The Sand Museum in Tottori
The Sand Musuem opened in 2006 near Tottori Sand Dunes.
In the exhibition room are sand statues made by leading sand sculptors among the world such as Nicola Wood, Baldrick Buckle, Iliya Filimontsev, Alexey Shchitov and more.
The sand statues you are seeing in this panorama is the 5th exhibition whose theme is the Great Britain.
They change the display every year.
They did not use any kind of adhesive bond to create these statues.
Mold form was built around the display area, and tons of sand and water were poured into the mold. Then the sand was rammed down and dried.
The artists sculpt the compressed sand into these exquisite statues.
The eight islands of Japan sprang into existence through Divine Intervention.
The first two gods who came into existence were Izanagi no Mikoto and Izanami no Mikoto, the Exalted Male and Exalted Female. It was their job to make the land for people to live on.

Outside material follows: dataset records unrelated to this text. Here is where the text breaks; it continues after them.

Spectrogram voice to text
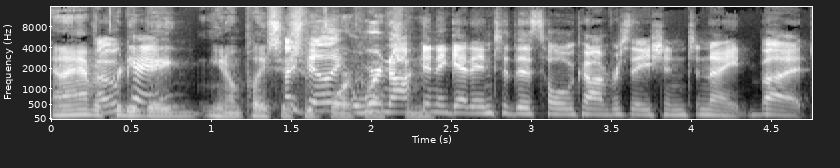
and I have a pretty Okay. big, you know, PlayStation. I feel 4 like we're not going to get into this whole conversation tonight, but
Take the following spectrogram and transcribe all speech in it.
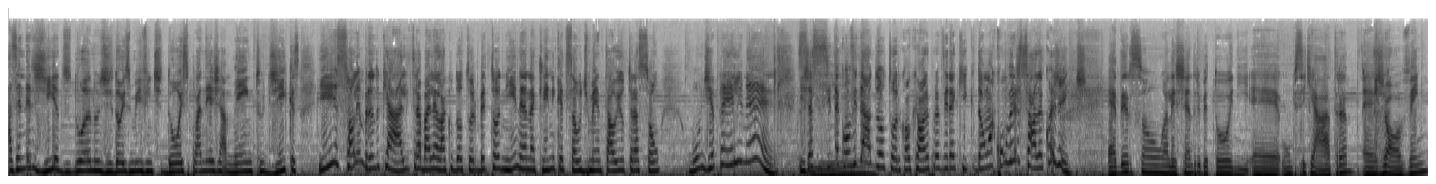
as energias do ano de 2022, planejamento, dicas. E só lembrando que a Ali trabalha lá com o Dr. Betoni, né, na Clínica de Saúde Mental e Ultrassom. Bom dia para ele, né? E já se sinta convidado, doutor, qualquer hora para vir aqui que dá uma conversada com a gente. Ederson Alexandre Betoni é um psiquiatra, é jovem,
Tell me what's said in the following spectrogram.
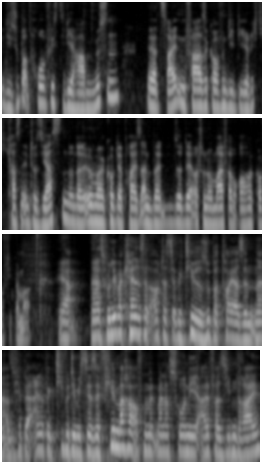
die Superprofis, die die haben müssen. In der zweiten Phase kaufen die die richtig krassen Enthusiasten und dann irgendwann kommt der Preis an, bei so der Otto-Normalverbraucher kauft die Kamera. Ja, das Problem bei Canon ist halt auch, dass die Objektive so super teuer sind. Ne? Also ich habe ja ein Objektiv, mit dem ich sehr, sehr viel mache, auch mit meiner Sony Alpha 7 III.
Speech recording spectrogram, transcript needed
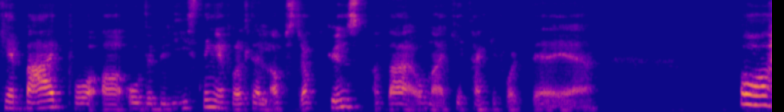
hva jeg bærer på av overbevisning i forhold til abstrakt kunst. At jeg, å nei, hva tenker folk? Det er og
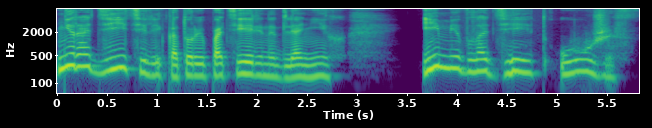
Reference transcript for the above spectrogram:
не родителей, которые потеряны для них. Ими владеет ужас,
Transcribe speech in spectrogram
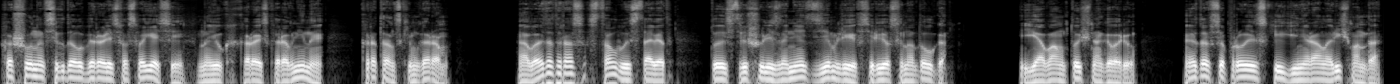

They went to the bridge between heaven and earth and, using a jewel-encrusted halberd, Izanagi and Izanami churned up the sea into a frothy foam. As salty drips of water fell from the tip of the halberd the first island was formed. Its name was Onogoro.

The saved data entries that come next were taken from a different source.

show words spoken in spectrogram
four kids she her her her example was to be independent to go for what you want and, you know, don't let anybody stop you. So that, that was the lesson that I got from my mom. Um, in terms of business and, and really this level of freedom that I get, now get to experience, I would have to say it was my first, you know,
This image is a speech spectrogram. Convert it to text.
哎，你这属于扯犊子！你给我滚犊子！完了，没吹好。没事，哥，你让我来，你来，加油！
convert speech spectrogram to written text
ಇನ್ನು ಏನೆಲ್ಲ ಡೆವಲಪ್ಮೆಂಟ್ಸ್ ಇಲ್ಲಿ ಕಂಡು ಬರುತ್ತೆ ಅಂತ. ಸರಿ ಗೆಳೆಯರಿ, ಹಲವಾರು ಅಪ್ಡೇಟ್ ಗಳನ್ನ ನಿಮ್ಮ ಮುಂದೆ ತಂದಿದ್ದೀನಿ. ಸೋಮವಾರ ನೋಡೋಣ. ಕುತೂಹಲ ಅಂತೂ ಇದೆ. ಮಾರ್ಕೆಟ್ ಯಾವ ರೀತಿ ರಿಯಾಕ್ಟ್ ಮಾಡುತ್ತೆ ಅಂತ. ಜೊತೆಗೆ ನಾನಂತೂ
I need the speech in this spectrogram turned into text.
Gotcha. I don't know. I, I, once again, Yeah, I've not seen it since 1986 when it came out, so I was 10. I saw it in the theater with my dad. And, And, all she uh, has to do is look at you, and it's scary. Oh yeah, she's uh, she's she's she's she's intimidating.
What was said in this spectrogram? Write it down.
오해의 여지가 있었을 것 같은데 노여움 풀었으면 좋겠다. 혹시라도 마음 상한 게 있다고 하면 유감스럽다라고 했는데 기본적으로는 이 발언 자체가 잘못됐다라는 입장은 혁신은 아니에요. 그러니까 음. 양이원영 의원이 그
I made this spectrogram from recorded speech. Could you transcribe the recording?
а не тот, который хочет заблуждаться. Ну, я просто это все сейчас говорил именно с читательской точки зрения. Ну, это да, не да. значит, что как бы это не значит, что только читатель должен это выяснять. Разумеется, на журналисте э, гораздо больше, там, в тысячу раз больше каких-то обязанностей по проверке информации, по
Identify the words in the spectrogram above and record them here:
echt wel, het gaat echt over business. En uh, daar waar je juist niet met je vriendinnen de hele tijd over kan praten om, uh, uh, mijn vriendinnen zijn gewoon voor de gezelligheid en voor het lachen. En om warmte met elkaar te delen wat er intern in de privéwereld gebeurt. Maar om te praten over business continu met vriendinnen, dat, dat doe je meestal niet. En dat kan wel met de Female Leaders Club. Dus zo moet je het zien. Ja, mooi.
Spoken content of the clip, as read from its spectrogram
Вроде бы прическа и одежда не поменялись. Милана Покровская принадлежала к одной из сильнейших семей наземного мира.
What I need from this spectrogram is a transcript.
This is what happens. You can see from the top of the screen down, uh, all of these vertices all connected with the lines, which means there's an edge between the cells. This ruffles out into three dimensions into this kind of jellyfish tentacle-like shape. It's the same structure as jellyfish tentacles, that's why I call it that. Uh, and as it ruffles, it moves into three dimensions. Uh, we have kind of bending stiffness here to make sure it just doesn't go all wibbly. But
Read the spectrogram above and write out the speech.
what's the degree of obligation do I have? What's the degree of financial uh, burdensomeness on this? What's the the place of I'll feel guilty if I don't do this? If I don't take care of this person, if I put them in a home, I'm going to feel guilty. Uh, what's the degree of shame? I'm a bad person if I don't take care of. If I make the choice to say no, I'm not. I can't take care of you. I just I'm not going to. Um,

So far, so good. But when Izanagi and Izanami first met on their island, Izanami spoke to Isanagi without being spoken to first. Since she was the female, and this was improper, their first union created badly-formed offspring who were sent off into the sea in boats.
The next time they met, Izanagi was sure to speak first, ensuring the proper rules were followed, and this time they produced eight children, which became the islands of Japan.
I'm sure you did not fail to miss the significance of this myth for the establishment of Japanese formal society.
At present, Japan is the financial capital of Asia. It has the second largest economy in the world and the largest metropolitan area (Tokyo.)
Technically there are three thousand islands making up the Japanese archipelago. Izanagi and Izanami must have been busy little devils with their jewelled halberd...
Japan's culture is highly technical and organized. Everything sparkles and swooshes on silent, miniaturized mechanisms.
They're a world leader in robotics, and the Japanese have the longest life-expectancy on earth.
Text by Steve Smith.